### Extracted data entries
= = = = = = =
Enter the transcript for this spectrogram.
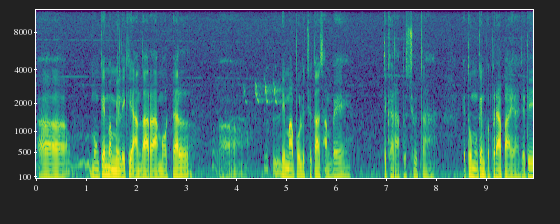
uh, mungkin memiliki antara modal uh, eh, 50 juta sampai 300 juta. Itu mungkin beberapa ya. Jadi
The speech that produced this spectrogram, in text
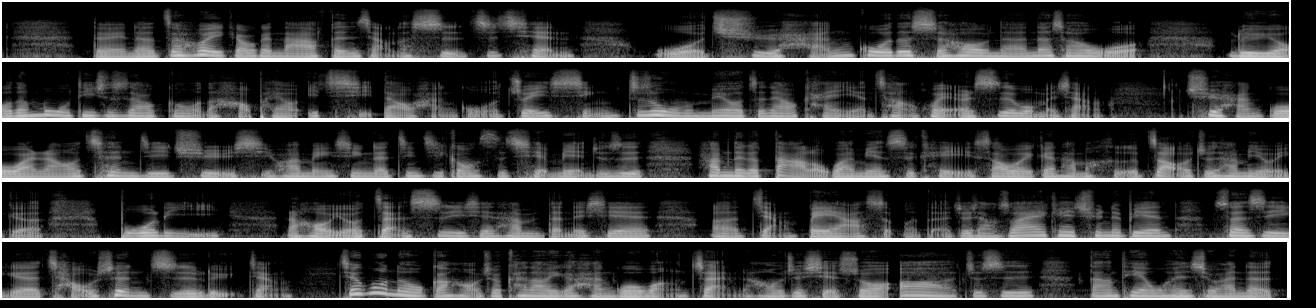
对，那最后一个要跟大家分享的是，之前我去韩国的时候呢，那时候我。旅游的目的就是要跟我的好朋友一起到韩国追星，就是我们没有真的要看演唱会，而是我们想去韩国玩，然后趁机去喜欢明星的经纪公司前面，就是他们那个大楼外面是可以稍微跟他们合照，就是他们有一个玻璃，然后有展示一些他们的那些呃奖杯啊什么的，就想说哎可以去那边算是一个朝圣之旅这样。结果呢，我刚好就看到一个韩国网站，然后就写说啊，就是当天我很喜欢的。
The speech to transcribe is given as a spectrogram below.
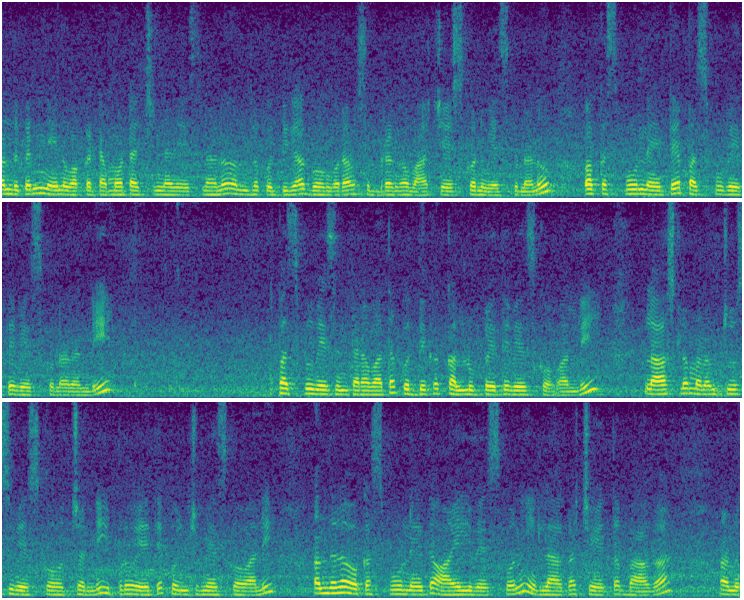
అందుకని నేను ఒక టమోటా చిన్నది వేసినాను. అందులో కొద్దిగా గోంగూర శుభ్రంగా వాష్ చేసుకొని వేసుకున్నాను. ఒక స్పూన్ అయితే పసుపు అయితే వేసుకున్నానండి. పసుపు వేసిన తర్వాత కొద్దిగా కల్లుప్పు అయితే వేసుకోవాలి. లాస్ట్లో మనం చూసి వేసుకోవచ్చండి. ఇప్పుడు అయితే కొంచెం వేసుకోవాలి. అందులో ఒక స్పూన్ అయితే ఆయిల్ వేసుకొని ఇలాగా చేత బాగా అను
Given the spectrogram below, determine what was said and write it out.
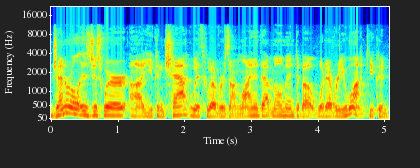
General is just where uh, you can chat with whoever's online at that moment about whatever you want. You could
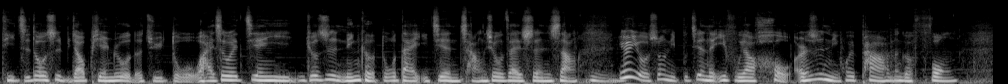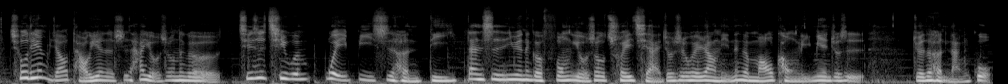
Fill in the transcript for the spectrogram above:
体质都是比较偏弱的居多，我还是会建议你就是宁可多带一件长袖在身上，嗯，因为有时候你不见得衣服要厚，而是你会怕那个风。秋天比较讨厌的是，它有时候那个其实气温未必是很低，但是因为那个风有时候吹起来，就是会让你那个毛孔里面就是觉得很难过，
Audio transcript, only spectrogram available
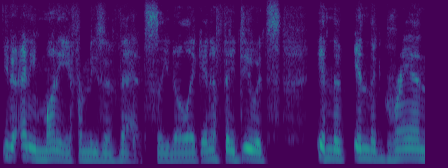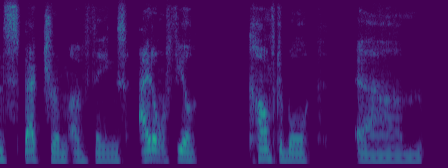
you know any money from these events so, you know like and if they do it's in the in the grand spectrum of things i don't feel comfortable um,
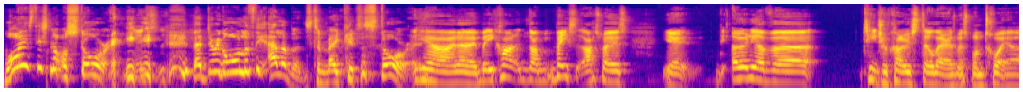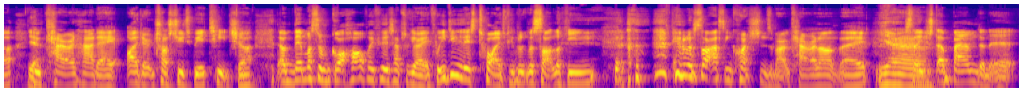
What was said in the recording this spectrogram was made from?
Why is this not a story? They're doing all of the elements to make it a story. Yeah, I know, but you can't. Basically, I suppose you know the only other teacher of colour who's still there is Miss Montoya, Yeah. who Karen had a I don't trust you to be a teacher." Um, they must have got halfway through this episode. and Go, if we do this twice, people are going to start looking. people are going to start asking questions about Karen, aren't they? Yeah. So they just abandon it.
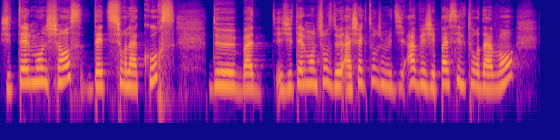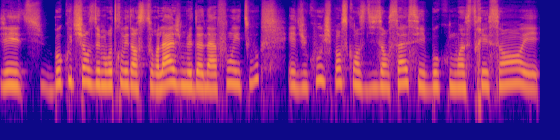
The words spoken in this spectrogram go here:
j'ai tellement de chance d'être sur la course bah j'ai tellement de chance de à chaque tour je me dis ah ben j'ai passé le tour d'avant. J'ai beaucoup de chance de me retrouver dans ce tour là je me donne à fond et tout. Et du coup je pense qu'en se disant ça c'est beaucoup moins stressant et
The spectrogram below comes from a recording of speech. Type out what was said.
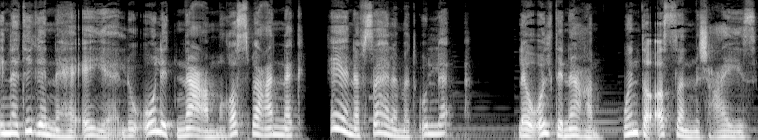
النتيجة النهائية لقولة نعم غصب عنك هي نفسها لما تقول لأ لو قلت نعم وانت أصلا مش عايز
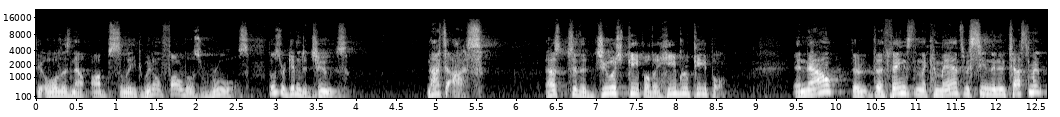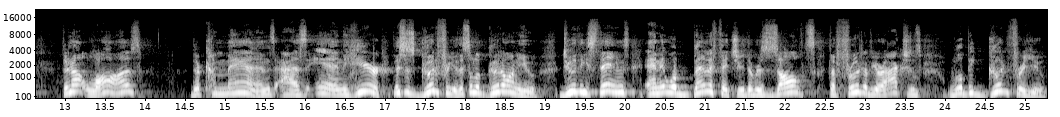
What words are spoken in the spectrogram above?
The old is now obsolete. We don't follow those rules. Those were given to Jews, not to us. That was to the Jewish people, the Hebrew people. And now, the, the things and the commands we see in the New Testament, they're not laws, they're commands, as in, here, this is good for you. This will look good on you. Do these things, and it will benefit you. The results, the fruit of your actions will be good for you.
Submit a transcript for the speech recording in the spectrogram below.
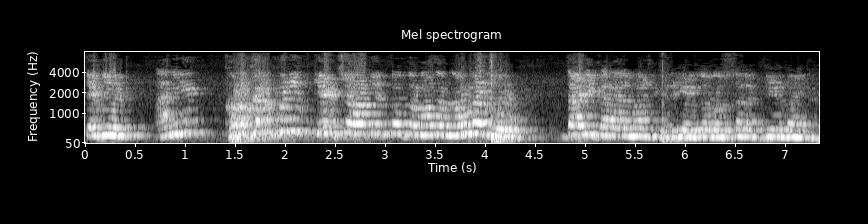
त्यांनी आणि खरोखर कोणी केकच्या आत येत नव्हतं. माझा नवनाच भाऊ दाढी करायला माझी घरी यायचं रोज सलग दीड महिना.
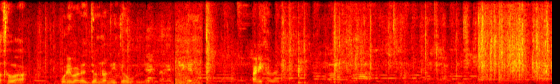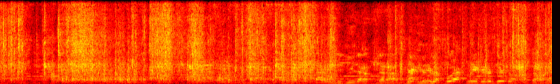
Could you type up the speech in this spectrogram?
অথবা পরিবারের জন্য নিতেও ভুলবেন না। পানি খাবেন। এক মিনিট রাখব এক মিনিট এটা দিয়ে তোমার করতে হয়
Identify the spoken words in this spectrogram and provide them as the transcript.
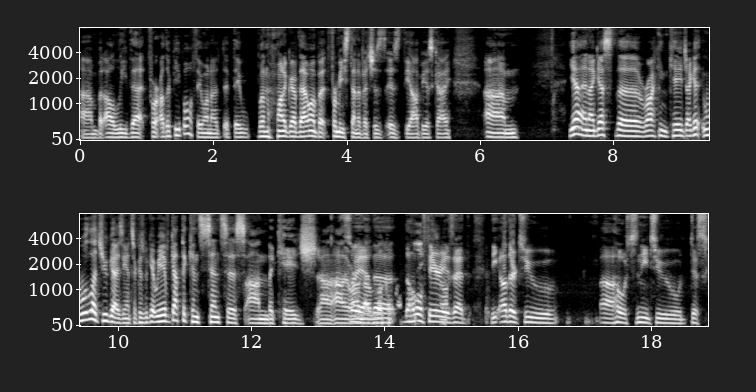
Um, but I'll leave that for other people if they want to if they want to grab that one. But for me, Stenavich is is the obvious guy. Um, yeah, and I guess the rocking cage. I guess we'll let you guys answer because we get we have got the consensus on the cage. Uh, so on yeah, the, the, the whole theory is that the other two uh, hosts need to dis-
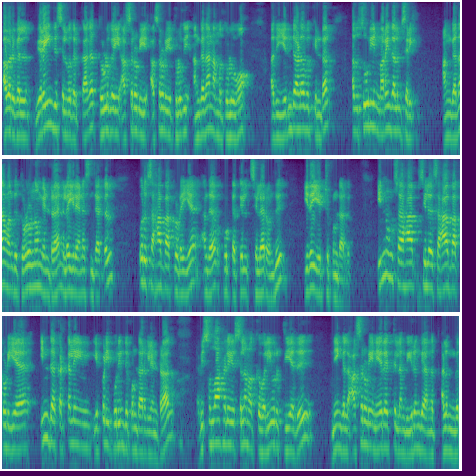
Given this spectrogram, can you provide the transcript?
அவர்கள் விரைந்து செல்வதற்காக தொழுகை அசருடைய அசருடைய தொழுகை அங்கதான் நம்ம தொழுவோம். அது எந்த அளவுக்கு என்றால் அது சூரியன் மறைந்தாலும் சரி அங்கதான் வந்து தொழணும் என்ற நிலையில என்ன செஞ்சார்கள்? ஒரு சஹாபாக்களுடைய அந்த கூட்டத்தில் சிலர் வந்து இதை ஏற்றுக்கொண்டார்கள். இன்னும் சஹாப் சில சஹாபாக்களுடைய இந்த கட்டளை எப்படி புரிந்து கொண்டார்கள் என்றால் நபிசுல்லாஹ் அலிவஸ்லம் வலியுறுத்தியது நீங்கள் அசருடைய நேரத்தில் அங்கு இருங்க அங்க அங்கு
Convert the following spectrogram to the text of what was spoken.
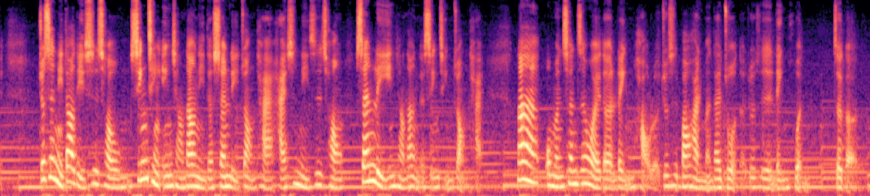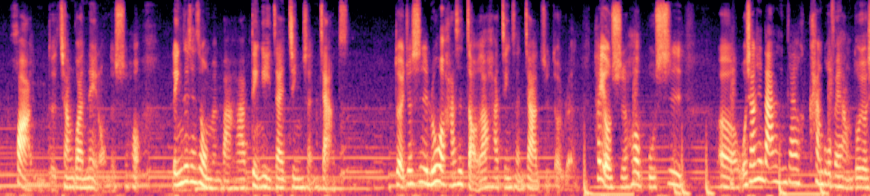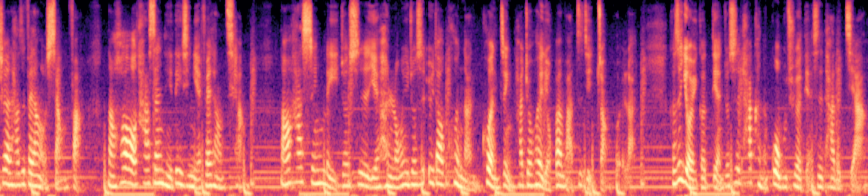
就是你到底是从心情影响到你的生理状态，还是你是从生理影响到你的心情状态？那我们称之为的灵好了，就是包含你们在做的，就是灵魂这个话语的相关内容的时候，灵这件事我们把它定义在精神价值。对，就是如果他是找到他精神价值的人，他有时候不是，呃，我相信大家应该看过非常多，有些人他是非常有想法，然后他身体力行也非常强。然后他心里就是也很容易，就是遇到困难困境，他就会有办法自己转回来。可是有一个点，就是他可能过不去的点是他的家，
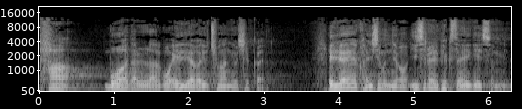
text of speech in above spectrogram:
다 모아달라고 엘리야가 요청한 것일까요? 엘리야의 관심은요 이스라엘 백성에게 있습니다.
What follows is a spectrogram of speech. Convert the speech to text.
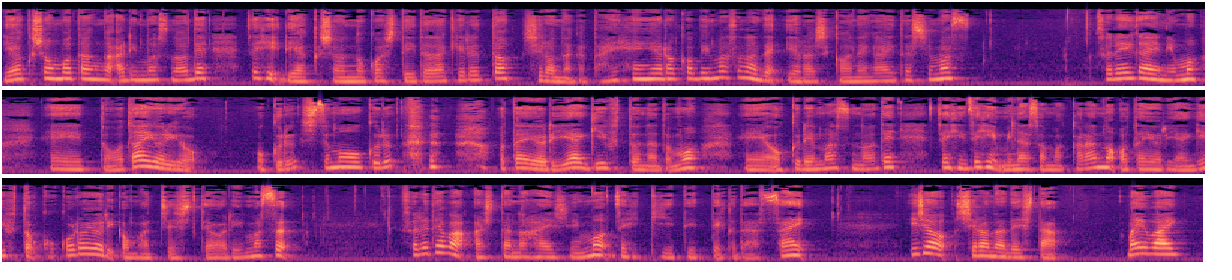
リアクションボタンがありますので是非リアクション残していただけると白菜が大変喜びますのでよろしくお願いいたします。それ以外にも、えー、っとお便りを送る？質問を送る？お便りやギフトなども、えー、送れますのでぜひぜひ皆様からのお便りやギフト心よりお待ちしております。それでは明日の配信もぜひ聞いていってください。以上シロナでした。バイバイ。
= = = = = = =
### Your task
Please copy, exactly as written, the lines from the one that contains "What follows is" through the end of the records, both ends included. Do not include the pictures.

### Answer for this exercise
What follows is a spectrogram of speech. Convert the speech to text.
リアクションボタンがありますので是非リアクション残していただけると白菜が大変喜びますのでよろしくお願いいたします。それ以外にも、えー、っとお便りを送る？質問を送る？お便りやギフトなども、えー、送れますのでぜひぜひ皆様からのお便りやギフト心よりお待ちしております。それでは明日の配信もぜひ聞いていってください。以上シロナでした。バイバイ。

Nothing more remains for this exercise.